By Mary Burnett Smith
THE RED TENT
By Anita Diamant.
A Wyatt Book for St. Martin's Press
321 pp., $23.95
BLESSING ON THE MOON
By Joseph Skibell
Algonquin Books of Chapel Hill
256 pp, $21.95
IF YOU LIVED HERE, YOU'D BE HOME BY NOW
By Sandra Tsing Loh
231 pp., $23.95
Sifting through the stacks of first novels that pile up in my
study, I came across four that, in their very different ways,
managed to hold my attention and engage my imagination.
These four writers tackle totally dissimilar subjects. Each
has honed a distinct style of writing. And each has chosen to work
in a very different novelistic form.
Ordinary daily life in rural Virginia in 1948 is the subject
of Mary Burnett Smith's evocative Miss Ophelia. Herself a retired
schoolteacher, Smith touchingly portrays a pivotal summer in the
life of Isabel ("Belly") Anderson, an 11-year-old black girl. The
story is told by Isabel herself, now a grandmother with a keen
memory for the people and events that helped form her adult
A voracious reader, young Belly devours every book she can
get her hands on, from fairy tales to "Silas Marner." She also
learns from observing what goes on around her. There are secrets
aplenty: teenage pregnancy, illicit love affairs, hushed-up
abortions. But, as her Uncle Willie wisely remarks, the more she
finds out, the less likely it is that she'll make the same mistakes.
Belly learns by example and counter-example: from those she
loves, like her clear-headed mother, and from those of whom she's
not so fond, like her mother's carping, sanctimonious sister, Aunt
Rachel. When she reluctantly goes for a long visit to her aunt's,
Belly's great consolation is taking piano lessons from the
reclusive, but kindly Miss Ophelia.
Entering adolescence in the segregated South, Belly inhabits
a world that is largely black, but not free from color prejudice.
Light-skinned Aunt Rachel looks down on plum-colored Miss Ophelia,
even though the latter is far better educated than she is.
Learning to judge people by their inner qualities is another
lesson Belly learns on her journey toward adulthood. Smith has
created an appealing heroine, refreshingly outspoken, yet capable
of self-criticism and self-discipline.
Anita Diamant's The Red Tent is a historical novel, more
specifically, a biblical novel, a genre that has attracted such
diverse talents as Lew Wallace, Sholem Asch, Nikos Kazantzakis, and
Diamant's novel is based on the biblical figure Dinah, only
daughter of the patriarch Jacob, sister to the 12 brothers whose
offspring became the tribes of Israel. Dinah's main claim to fame
in Genesis arose from her being raped by the son of a neighboring
king. But, as Diamant has conceived it, there is much more to her
In "The Red Tent," she creates a voice for this neglected

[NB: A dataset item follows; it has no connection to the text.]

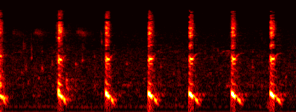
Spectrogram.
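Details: Watercock calls, a young bird's voice combined with a wild bird's, from March: a series of six hollow, low, downslurred notes with sharp clicky onsets, spaced roughly every half second, in a quiet background.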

woman, allowing her to tell, not only her version of the rape, but
the entire story of her life and the lives of her mothers. Dinah is
born to the fecund, capable Leah. But Jacob's other wives - Leah's

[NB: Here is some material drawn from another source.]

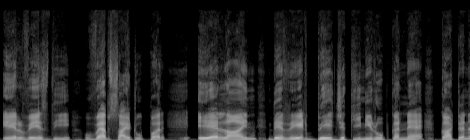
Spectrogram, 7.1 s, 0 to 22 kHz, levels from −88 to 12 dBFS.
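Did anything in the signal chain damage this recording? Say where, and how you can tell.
Yes. Dropped samples at 1.92 s produce a single sharp click in the speech, seen as a thin vertical line running through the whole spectrum. A fraction of a millisecond of audio is missing, far too little to hear as a gap, but the waveform leaps straight from one value to a later one, and that discontinuity is the click. The cause is likely a driver or buffer stage skipping a handful of samples during transfer.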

sister Rachel, and Zilpah and Bilhah - are also "mothers" to her.
Each has something special to impart, whether it's Leah's excellent
recipes, Zilpah's legends and songs, Bilhah's kind-heartedness, or
Rachel's skills as a midwife.
Diamant, an award winning journalist, vividly conjures up the
ancient world of caravans, shepherds, farmers, midwives, slaves,
and artisans in a novel that takes us from Mesopotamia and Canaan
down into Egypt, where Dinah, like her more famous brother Joseph,
finds a refuge.
It's revisionist feminist history, to be sure, but
inventiveness befits a work of fiction. Diamant's Dinah is a
compelling narrator of a tale that has timeless resonance.
In A Blessing on the Moon, Joseph Skibell has created a kind
of extended fable, with strong elements of fantasy and the